  • Personalized repayment plans: The revised Payback Playbook would provide personalized information tailored to a borrower’s specific circumstances and show what their estimated payments would be under different repayment plans. This information would include the estimated number of payments over the life of the loan, the monthly payment amounts, and whether their monthly payment amount will change over time.
  • No fine print: The revised Payback Playbook describes each payment option using clear, straightforward language that makes it easier for a borrower to understand the different plans, consider one that fits their financial situation, and stay on track.
  • Up-to-date information: The revised Payback Playbook provides a borrower with updated information best suited to their financial circumstances. This helps borrowers stay on top of payments and know how much longer they need to make payments until their loan is paid off or forgiven. 
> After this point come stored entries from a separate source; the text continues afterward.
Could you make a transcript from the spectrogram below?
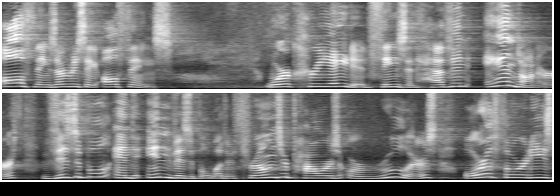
all things, everybody say, all things, were created, things in heaven and on earth, visible and invisible, whether thrones or powers or rulers or authorities,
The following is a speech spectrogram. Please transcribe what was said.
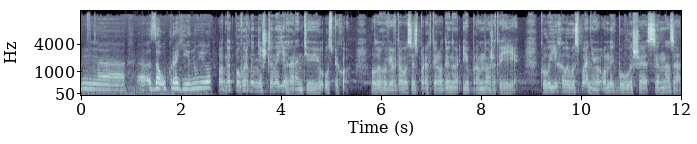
е, е, за Україною. Однак повернення ще не є гарантією успіху. Олегові вдалося зберегти родину і примножити її. Коли їхали в Іспанію, у них був лише син Назар.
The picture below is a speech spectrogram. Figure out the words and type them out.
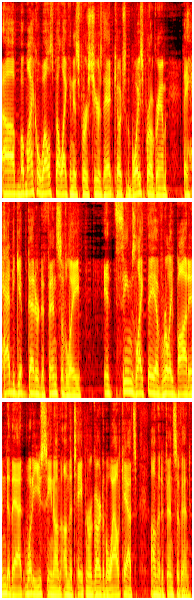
Uh, but Michael Wells felt like in his first year as the head coach of the boys program, they had to get better defensively it seems like they have really bought into that. What are you seeing on, on the tape in regard to the Wildcats on the defensive end?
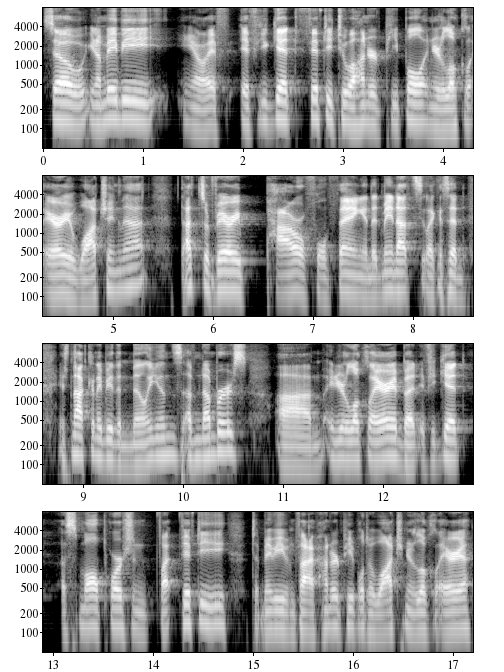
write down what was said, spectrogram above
So you know, maybe you know, if if you get 50 to 100 people in your local area watching that, that's a very powerful thing. And it may not, like I said, it's not going to be the millions of numbers um, in your local area, but if you get a small portion, 50 to maybe even 500 people to watch in your local area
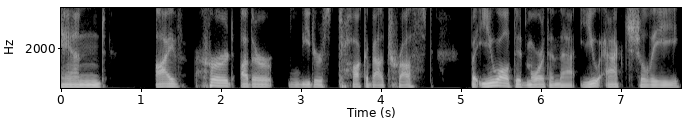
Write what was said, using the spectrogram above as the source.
and I've heard other leaders talk about trust, but you all did more than that. You actually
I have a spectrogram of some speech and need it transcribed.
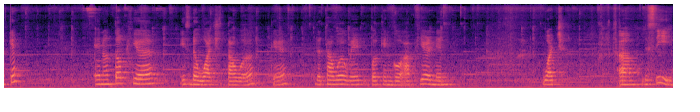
okay? And on top here is the watch tower okay? The tower where people can go up here and then watch um, the sea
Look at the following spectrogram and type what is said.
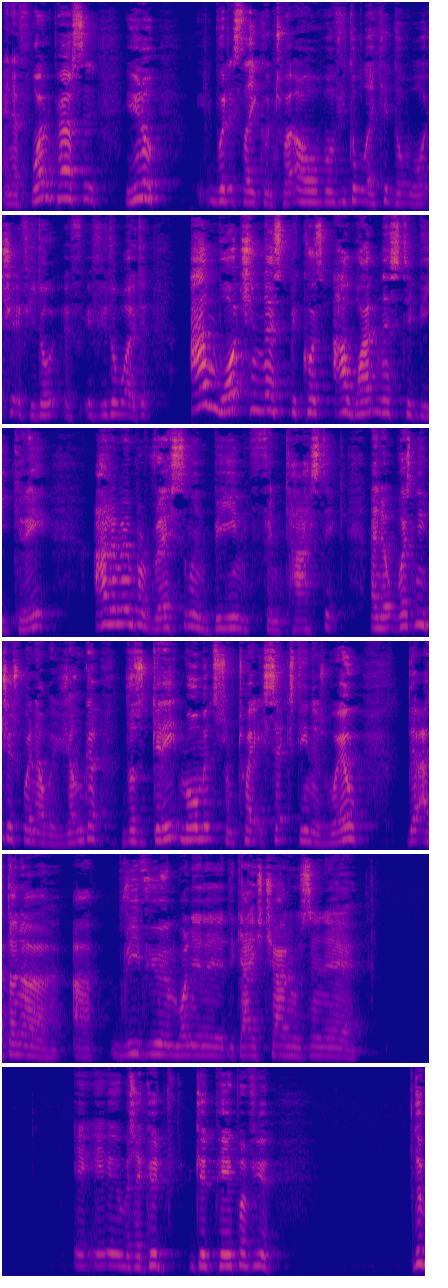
And if one person, you know, what it's like on Twitter, oh, well, if you don't like it, don't watch it. If you don't, if, if you don't want to do I'm watching this because I want this to be great. I remember wrestling being fantastic, and it wasn't just when I was younger. There's great moments from 2016 as well that I done a, a review in one of the, the guys' channels, and uh, it, it was a good good pay per view. There,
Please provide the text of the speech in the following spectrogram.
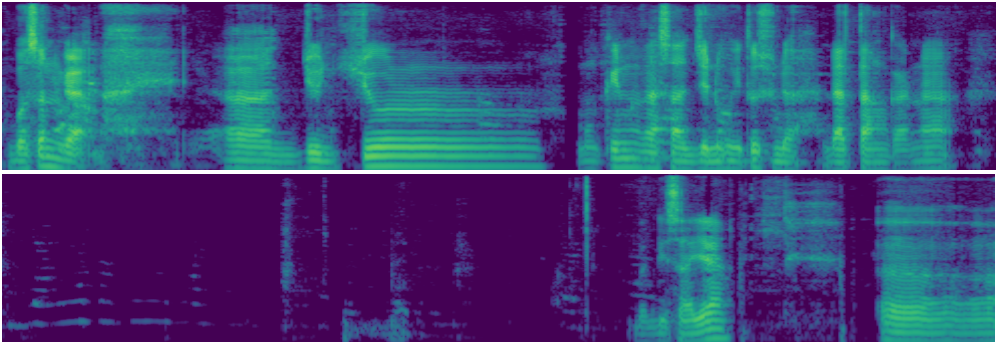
bosan nggak uh, jujur mungkin rasa jenuh itu sudah datang karena bagi saya uh,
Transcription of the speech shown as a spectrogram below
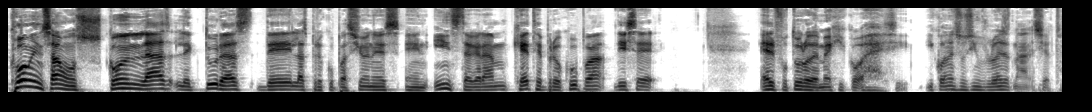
Comenzamos con las lecturas de las preocupaciones en Instagram. ¿Qué te preocupa? Dice el futuro de México. Ay, sí. Y con esos influencers, nada, es cierto.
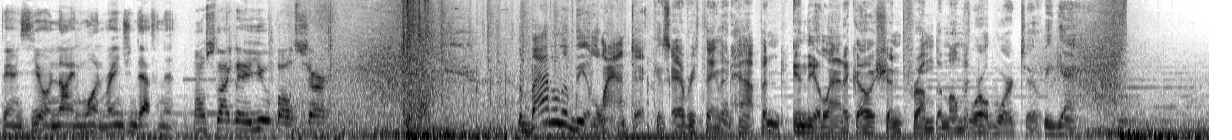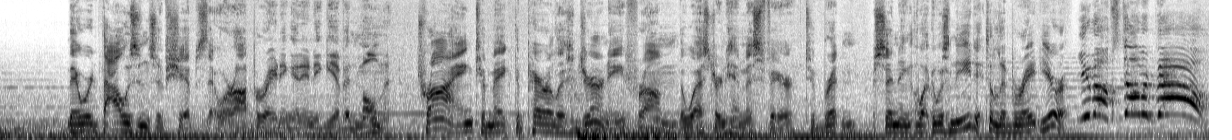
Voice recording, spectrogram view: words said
bearing 091, range indefinite. Most likely a U-boat, sir. The Battle of the Atlantic is everything that happened in the Atlantic Ocean from the moment World War II began. There were thousands of ships that were operating at any given moment, trying to make the perilous journey from the Western Hemisphere to Britain, sending what was needed to liberate Europe. U-boat, starboard bow!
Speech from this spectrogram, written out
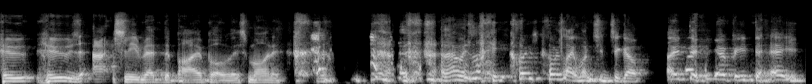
Who Who's actually read the Bible this morning? and I was like, I was like wanting to go, I do every day.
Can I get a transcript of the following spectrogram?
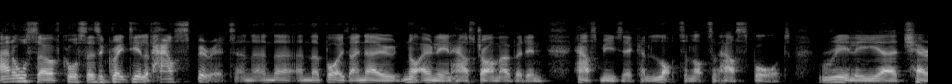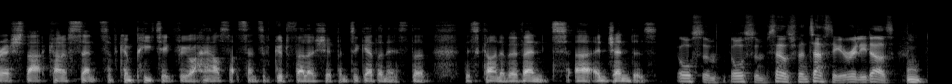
and also, of course, there's a great deal of house spirit, and and the and the boys I know not only in house drama but in house music and lots and lots of house sport really uh, cherish that kind of sense of competing for your house, that sense of good fellowship and togetherness that this kind of event uh, engenders. Awesome, awesome. Sounds fantastic. It really does. Mm.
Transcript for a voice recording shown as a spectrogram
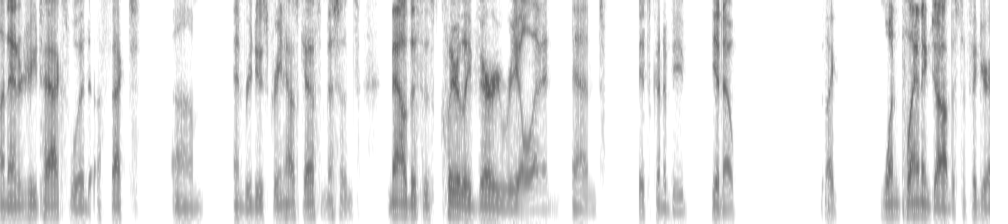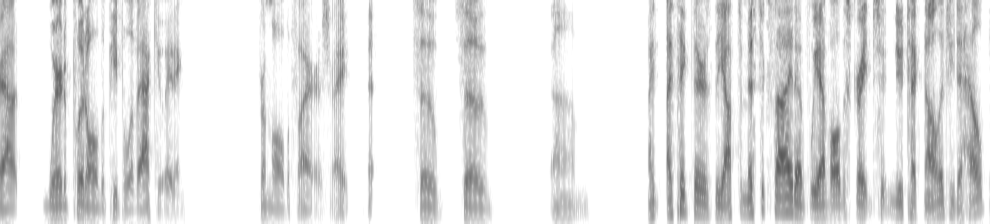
an energy tax would affect um, and reduce greenhouse gas emissions. Now this is clearly very real, and and it's going to be, you know, like one planning job is to figure out where to put all the people evacuating from all the fires, right? So, so um, I, I think there's the optimistic side of we have all this great new technology to help,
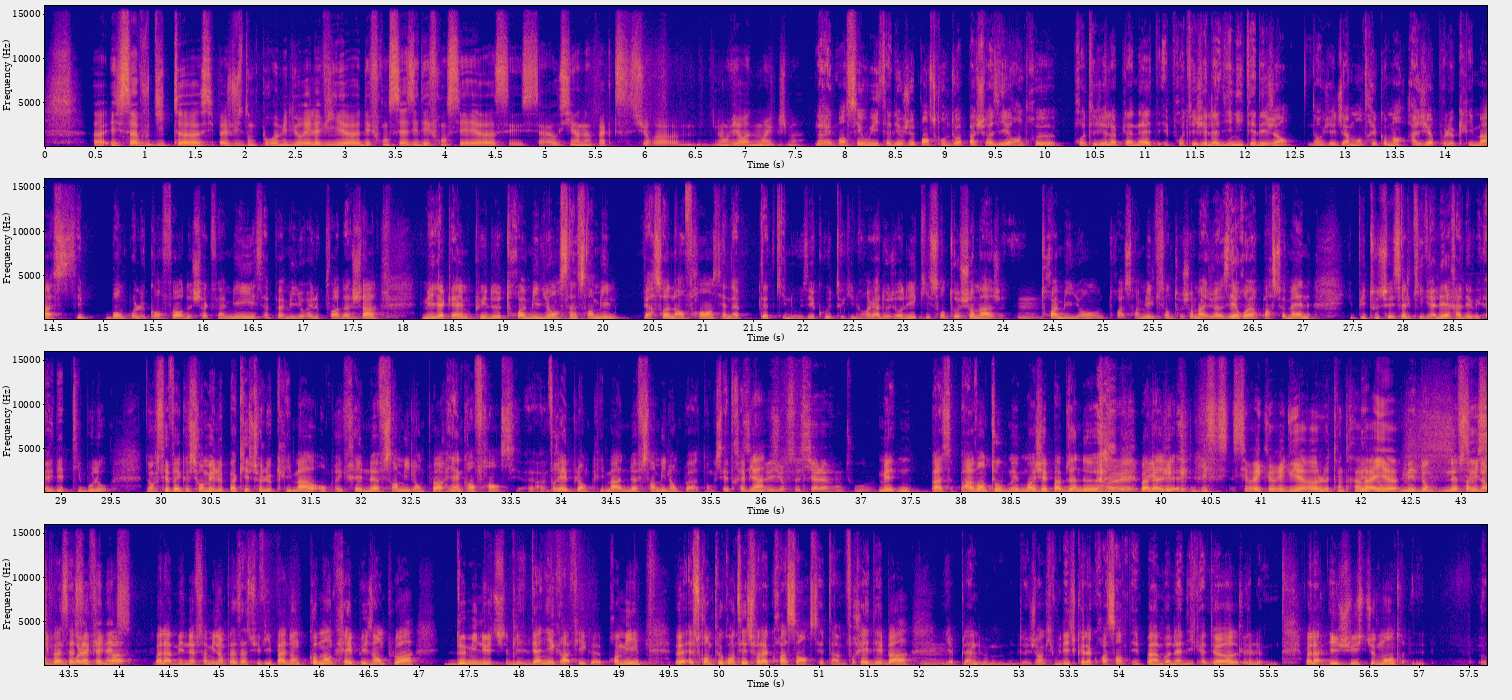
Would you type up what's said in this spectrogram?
Euh, et ça, vous dites, c'est pas juste donc pour améliorer la vie des Françaises et des Français, ça a aussi un impact sur l'environnement et le climat. La réponse est oui, c'est-à-dire je pense qu'on ne doit pas choisir entre protéger la planète et protéger la dignité des gens. Donc j'ai déjà montré comment agir pour le climat, c'est bon pour le confort de chaque famille et ça peut améliorer le pouvoir d'achat, mais il y a quand même plus de 3 500 000 personnes en France, il y en a peut-être qui nous écoutent, qui nous regardent aujourd'hui, qui sont au chômage. 3 hmm. millions 300 000 qui sont au chômage à 0 heure par semaine, et puis tous ceux et celles qui galèrent avec des petits boulots. Donc c'est vrai que si on met le paquet sur le climat, on pourrait créer 900 000 emplois rien qu'en France. Un vrai plan climat, 900 000 emplois. Donc c'est très bien. C'est une mesure sociale avant tout. Mais pas, pas avant tout, mais moi j'ai pas besoin de... voilà, c'est vrai que réduire le temps de travail... Mais donc, 900 000 emplois, ça suffit pas voilà, mais 900 000 emplois, ça ne suffit pas. Donc, comment créer plus d'emplois? Deux minutes, c'est mes derniers graphiques euh, promis. Euh, est-ce qu'on peut compter sur la croissance? C'est un vrai débat. Mm. Il y a plein de, gens qui vous disent que la croissance n'est pas un bon indicateur. Voilà, et juste, je montre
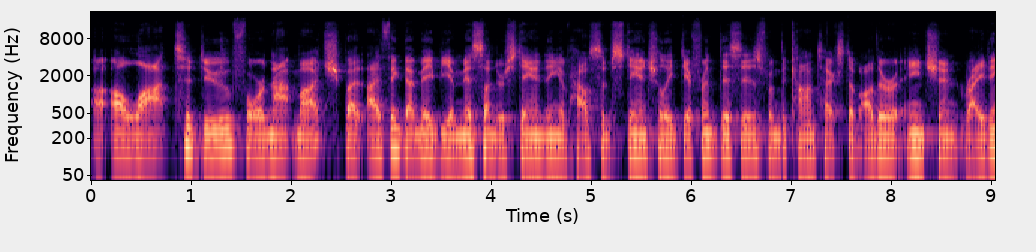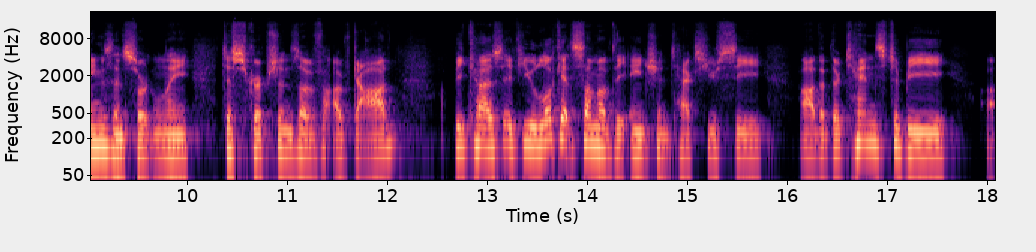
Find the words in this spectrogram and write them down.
a, lot to do for not much, but I think that may be a misunderstanding of how substantially different this is from the context of other ancient writings and certainly descriptions of, of God because if you look at some of the ancient texts, you see uh, that there tends to be, uh,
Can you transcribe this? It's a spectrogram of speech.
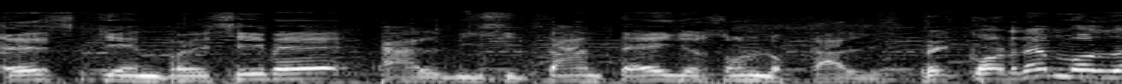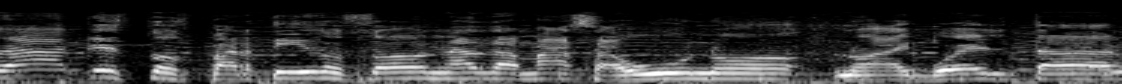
es quien recibe al visitante. Ellos son locales. Recordemos que estos partidos son nada más a uno, no hay vuelta,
We look forward to continuing this work to ensure that student loan borrowers get the information they need to get back on track with managing their student loan debt.

In the meantime, we want to hear from you — be sure to tell your story and share your experience with student loan debt. If you are having trouble with your student loans or with your servicer, Submit a Complaint

If you have questions about repaying student loans, check out our repayment tool, Repay Student Debt, to find out how you can tackle your student loan debt. 


Seth Frotman is the CFPB’s Student Loan Ombudsman. To learn more about our work for students and young consumers, visit consumerfinance.gov/students.

Due to technical issues, the commenting feature of our blog is temporarily unavailable. We’re working to bring this functionality back, and look forward to hearing your feedback and comments about the CFPB’s work soon.